<<<<
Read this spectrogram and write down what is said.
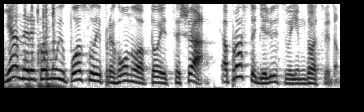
Я не рекламую послуги пригону авто із США, а просто ділюсь своїм досвідом.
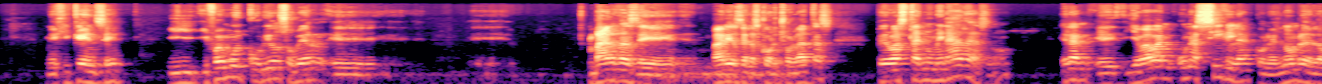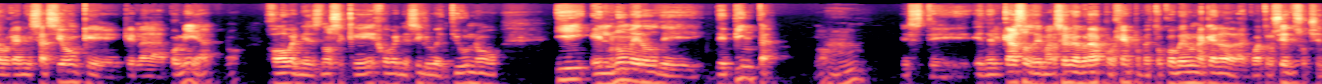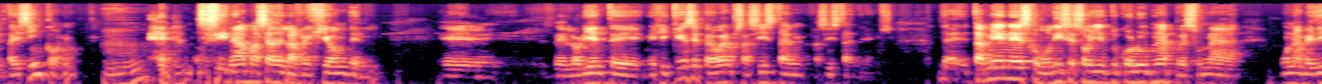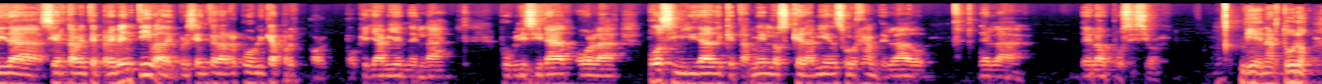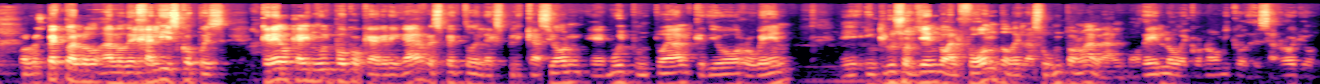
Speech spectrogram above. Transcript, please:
mexiquense y, fue muy curioso ver eh, bardas de varias de las corcholatas, pero hasta numeradas, ¿no? Eran, llevaban una sigla con el nombre de la organización que, que la ponía, ¿no? Jóvenes, no sé qué, jóvenes siglo XXI, y el número de, pinta. ¿no? este, en el caso de Marcelo Ebrard, por ejemplo, me tocó ver una que era la 485, ¿no? no sé si nada más sea de la región del, eh, del oriente mexiquense, pero bueno, pues así están, así están llenos. También es, como dices hoy en tu columna, pues una, una medida ciertamente preventiva del presidente de la República, porque ya viene la, publicidad o la posibilidad de que también los queda bien surjan del lado de la, de la oposición. Bien, Arturo. Con respecto a lo, a lo, de Jalisco, pues creo que hay muy poco que agregar respecto de la explicación eh, muy puntual que dio Rubén, eh, incluso yendo al fondo del asunto, ¿no? al, modelo económico de desarrollo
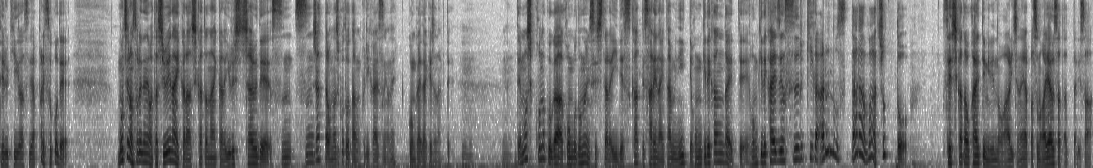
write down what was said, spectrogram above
てる気がする。やっぱりそこで、もちろんそれでね、私言えないから仕方ないから許しちゃうで、すん、済んじゃったら同じことを多分繰り返すんよね。今回だけじゃなくて。うん。うん。で、もしこの子が今後どのように接したらいいですか？ってされないためにって本気で考えて、本気で改善する気があるのならば、ちょっと接し方を変えてみるのはありじゃない？やっぱその危うさだったりさ、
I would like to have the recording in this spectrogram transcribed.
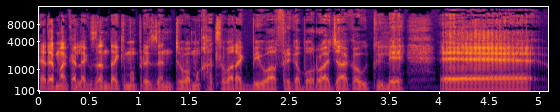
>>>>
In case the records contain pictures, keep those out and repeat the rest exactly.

• Result for this task
Read this spectrogram and write down what is said.
Я не рекламую послуги пригону авто із США, а просто ділюсь своїм досвідом.
Speech spectrogram above. Transcript, please:
mexiquense y, fue muy curioso ver eh, bardas de varias de las corcholatas, pero hasta numeradas, ¿no? Eran, llevaban una sigla con el nombre de la organización que, que la ponía, ¿no? Jóvenes, no sé qué, jóvenes siglo XXI, y el número de, pinta. ¿no? este, en el caso de Marcelo Ebrard, por ejemplo, me tocó ver una que era la 485, ¿no? no sé si nada más sea de la región del, eh, del oriente mexiquense, pero bueno, pues así están, así están llenos. También es, como dices hoy en tu columna, pues una, una medida ciertamente preventiva del presidente de la República, porque ya viene la, publicidad o la posibilidad de que también los queda bien surjan del lado de la, de la oposición. Bien, Arturo. Con respecto a lo, a lo, de Jalisco, pues creo que hay muy poco que agregar respecto de la explicación eh, muy puntual que dio Rubén, eh, incluso yendo al fondo del asunto, ¿no? al, modelo económico de desarrollo
write down what was said, spectrogram above
てる気がする。やっぱりそこで、もちろんそれでね、私言えないから仕方ないから許しちゃうで、すん、済んじゃったら同じことを多分繰り返すんよね。今回だけじゃなくて。うん。うん。で、もしこの子が今後どのように接したらいいですか？ってされないためにって本気で考えて、本気で改善する気があるのならば、ちょっと接し方を変えてみるのはありじゃない？やっぱその危うさだったりさ、
I would like to have the recording in this spectrogram transcribed.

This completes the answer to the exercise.